Saved data entries:
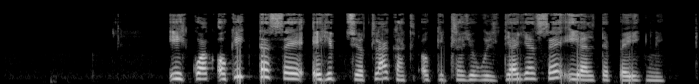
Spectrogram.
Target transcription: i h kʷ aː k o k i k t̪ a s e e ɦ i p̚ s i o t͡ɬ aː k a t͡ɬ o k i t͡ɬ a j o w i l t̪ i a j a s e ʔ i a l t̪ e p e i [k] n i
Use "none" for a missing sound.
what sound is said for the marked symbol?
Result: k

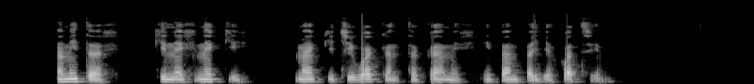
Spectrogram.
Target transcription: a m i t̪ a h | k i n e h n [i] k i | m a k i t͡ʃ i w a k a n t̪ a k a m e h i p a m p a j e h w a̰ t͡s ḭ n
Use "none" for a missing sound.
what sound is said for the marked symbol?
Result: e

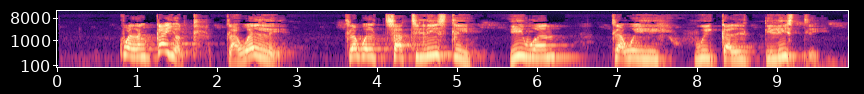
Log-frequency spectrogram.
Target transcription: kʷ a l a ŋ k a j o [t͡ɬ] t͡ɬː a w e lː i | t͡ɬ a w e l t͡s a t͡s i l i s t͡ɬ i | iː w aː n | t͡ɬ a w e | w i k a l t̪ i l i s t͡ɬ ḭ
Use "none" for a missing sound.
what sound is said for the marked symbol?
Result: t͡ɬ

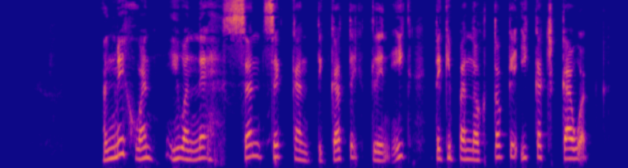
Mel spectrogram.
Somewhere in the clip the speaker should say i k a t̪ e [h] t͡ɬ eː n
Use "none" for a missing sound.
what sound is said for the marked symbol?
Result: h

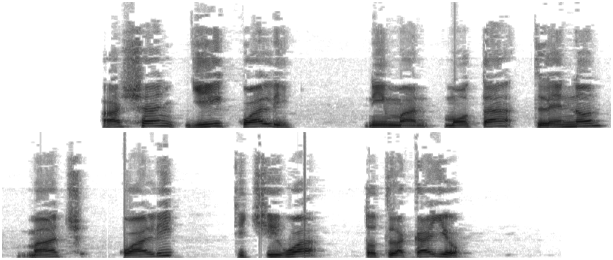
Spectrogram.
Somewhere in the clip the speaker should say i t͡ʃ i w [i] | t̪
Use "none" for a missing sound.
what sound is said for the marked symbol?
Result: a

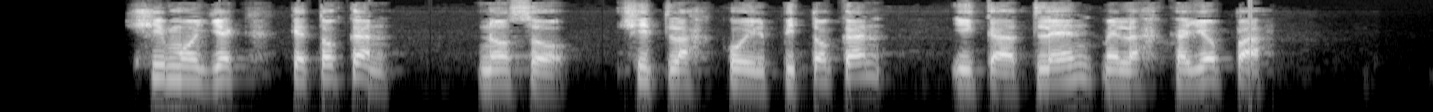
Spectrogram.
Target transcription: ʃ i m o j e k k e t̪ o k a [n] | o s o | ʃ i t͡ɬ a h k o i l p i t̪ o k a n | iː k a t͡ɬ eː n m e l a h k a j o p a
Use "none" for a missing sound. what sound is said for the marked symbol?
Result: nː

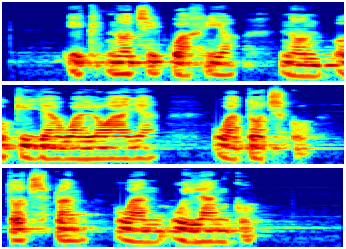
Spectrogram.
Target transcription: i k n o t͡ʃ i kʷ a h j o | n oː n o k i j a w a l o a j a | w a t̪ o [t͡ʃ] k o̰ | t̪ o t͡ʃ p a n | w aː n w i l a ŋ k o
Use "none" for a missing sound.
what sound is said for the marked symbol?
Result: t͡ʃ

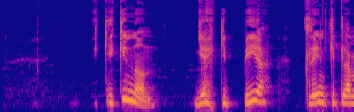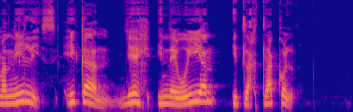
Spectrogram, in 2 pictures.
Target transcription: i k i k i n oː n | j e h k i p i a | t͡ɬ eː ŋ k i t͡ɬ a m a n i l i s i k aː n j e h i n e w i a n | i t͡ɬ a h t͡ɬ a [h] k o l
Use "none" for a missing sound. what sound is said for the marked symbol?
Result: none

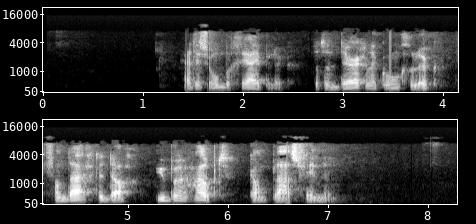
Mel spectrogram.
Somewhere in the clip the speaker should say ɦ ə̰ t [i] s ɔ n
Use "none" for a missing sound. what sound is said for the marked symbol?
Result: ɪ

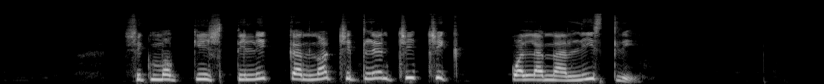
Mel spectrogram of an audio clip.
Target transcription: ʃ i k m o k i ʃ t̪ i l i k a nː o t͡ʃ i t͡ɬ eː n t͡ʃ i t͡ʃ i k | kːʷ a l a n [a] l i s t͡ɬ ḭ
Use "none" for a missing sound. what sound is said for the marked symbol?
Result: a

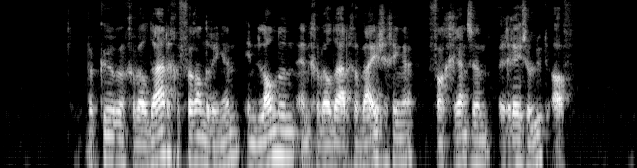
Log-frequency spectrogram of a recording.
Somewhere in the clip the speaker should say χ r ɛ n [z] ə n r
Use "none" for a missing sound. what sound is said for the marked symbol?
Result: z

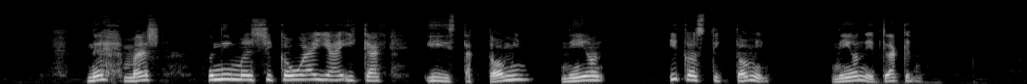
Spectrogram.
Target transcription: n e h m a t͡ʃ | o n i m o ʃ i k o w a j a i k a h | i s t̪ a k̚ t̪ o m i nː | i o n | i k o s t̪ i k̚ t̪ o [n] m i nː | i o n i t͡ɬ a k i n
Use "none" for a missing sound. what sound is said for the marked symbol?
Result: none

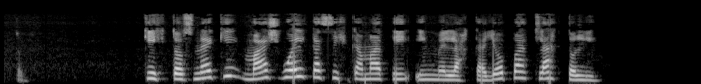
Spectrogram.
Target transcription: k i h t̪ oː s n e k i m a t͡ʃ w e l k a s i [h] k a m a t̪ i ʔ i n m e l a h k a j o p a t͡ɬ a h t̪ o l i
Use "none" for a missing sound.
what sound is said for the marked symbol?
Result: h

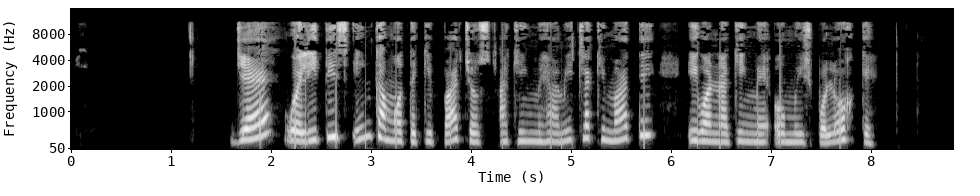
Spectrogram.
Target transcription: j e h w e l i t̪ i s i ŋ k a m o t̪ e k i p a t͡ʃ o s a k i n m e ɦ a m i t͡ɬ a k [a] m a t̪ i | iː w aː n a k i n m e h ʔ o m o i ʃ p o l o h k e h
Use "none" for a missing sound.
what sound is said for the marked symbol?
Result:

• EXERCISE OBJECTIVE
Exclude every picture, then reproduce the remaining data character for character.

• ANSWER TO THIS TASK
Spectrogram.
Target transcription: i h kʷ aː k o k i k t̪ a s e e ɦ i p̚ s i o t͡ɬ aː k a t͡ɬ o k i t͡ɬ a j o w i l t̪ i a j a s e ʔ i a l t̪ e p e i [k] n i
Use "none" for a missing sound.
what sound is said for the marked symbol?
Result: k

Spectrogram.
Target transcription: a m i t̪ a h | k i n e h n [i] k i | m a k i t͡ʃ i w a k a n t̪ a k a m e h i p a m p a j e h w a̰ t͡s ḭ n
Use "none" for a missing sound.
what sound is said for the marked symbol?
Result: e

Log-frequency spectrogram.
Target transcription: kʷ a l a ŋ k a j o [t͡ɬ] t͡ɬː a w e lː i | t͡ɬ a w e l t͡s a t͡s i l i s t͡ɬ i | iː w aː n | t͡ɬ a w e | w i k a l t̪ i l i s t͡ɬ ḭ
Use "none" for a missing sound.
what sound is said for the marked symbol?
Result: t͡ɬ

Mel spectrogram.
Somewhere in the clip the speaker should say i k a t̪ e [h] t͡ɬ eː n
Use "none" for a missing sound.
what sound is said for the marked symbol?
Result: h

Spectrogram.
Somewhere in the clip the speaker should say i t͡ʃ i w [i] | t̪
Use "none" for a missing sound.
what sound is said for the marked symbol?
Result: a

Spectrogram.
Target transcription: ʃ i m o j e k k e t̪ o k a [n] | o s o | ʃ i t͡ɬ a h k o i l p i t̪ o k a n | iː k a t͡ɬ eː n m e l a h k a j o p a
Use "none" for a missing sound. what sound is said for the marked symbol?
Result: nː

Spectrogram.
Target transcription: i k n o t͡ʃ i kʷ a h j o | n oː n o k i j a w a l o a j a | w a t̪ o [t͡ʃ] k o̰ | t̪ o t͡ʃ p a n | w aː n w i l a ŋ k o
Use "none" for a missing sound.
what sound is said for the marked symbol?
Result: t͡ʃ

Spectrogram, in 2 pictures.
Target transcription: i k i k i n oː n | j e h k i p i a | t͡ɬ eː ŋ k i t͡ɬ a m a n i l i s i k aː n j e h i n e w i a n | i t͡ɬ a h t͡ɬ a [h] k o l
Use "none" for a missing sound. what sound is said for the marked symbol?
Result: none

Mel spectrogram.
Somewhere in the clip the speaker should say ɦ ə̰ t [i] s ɔ n
Use "none" for a missing sound. what sound is said for the marked symbol?
Result: ɪ

Mel spectrogram of an audio clip.
Target transcription: ʃ i k m o k i ʃ t̪ i l i k a nː o t͡ʃ i t͡ɬ eː n t͡ʃ i t͡ʃ i k | kːʷ a l a n [a] l i s t͡ɬ ḭ
Use "none" for a missing sound. what sound is said for the marked symbol?
Result: a

Log-frequency spectrogram of a recording.
Somewhere in the clip the speaker should say χ r ɛ n [z] ə n r
Use "none" for a missing sound. what sound is said for the marked symbol?
Result: z

Spectrogram.
Target transcription: n e h m a t͡ʃ | o n i m o ʃ i k o w a j a i k a h | i s t̪ a k̚ t̪ o m i nː | i o n | i k o s t̪ i k̚ t̪ o [n] m i nː | i o n i t͡ɬ a k i n
Use "none" for a missing sound. what sound is said for the marked symbol?
Result: none

Spectrogram.
Target transcription: k i h t̪ oː s n e k i m a t͡ʃ w e l k a s i [h] k a m a t̪ i ʔ i n m e l a h k a j o p a t͡ɬ a h t̪ o l i
Use "none" for a missing sound.
what sound is said for the marked symbol?
Result: h

Spectrogram.
Target transcription: j e h w e l i t̪ i s i ŋ k a m o t̪ e k i p a t͡ʃ o s a k i n m e ɦ a m i t͡ɬ a k [a] m a t̪ i | iː w aː n a k i n m e h ʔ o m o i ʃ p o l o h k e h
Use "none" for a missing sound.
what sound is said for the marked symbol?
Result:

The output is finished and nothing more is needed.